Assistant Professor of Demography
University of California Berkeley
Limitations in laboratory diagnostic capacity and reporting delays have hampered efforts to mitigate and control the ongoing coronavirus disease 2019 (COVID-19) pandemic globally. To augment traditional lab and hospital-based surveillance, Bangladesh established a participatory surveillance system for the public to self-report symptoms consistent with COVID-19 through multiple channels. Here, we report on the use of this system, which received over 3 million responses within two months, for tracking the COVID-19 outbreak in Bangladesh. Although we observe considerable noise in the data and initial volatility in the use of the different reporting mechanisms, the self-reported syndromic data exhibits a strong association with lab-confirmed cases at a local scale. Moreover, the syndromic data also suggests an earlier spread of the outbreak across Bangladesh than is evident from the confirmed case counts, consistent with predicted spread of the outbreak based on population mobility data.

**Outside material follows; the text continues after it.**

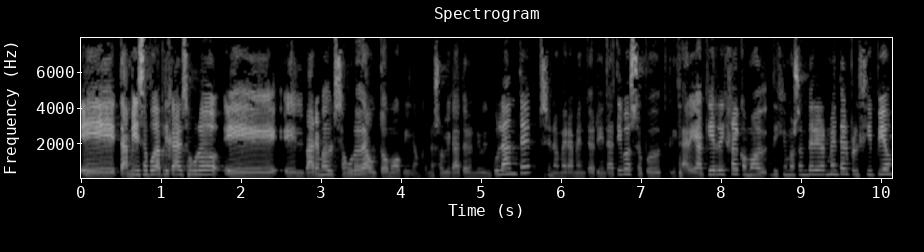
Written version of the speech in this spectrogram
Eh, también se puede aplicar el seguro, eh, el baremo del seguro de automóvil, aunque no es obligatorio ni vinculante, sino meramente orientativo, se puede utilizar. Y aquí rige, como dijimos anteriormente, el principio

Our results highlight the usefulness of participatory syndromic surveillance for mapping disease burden generally, and particularly during the initial phases of an emerging outbreak.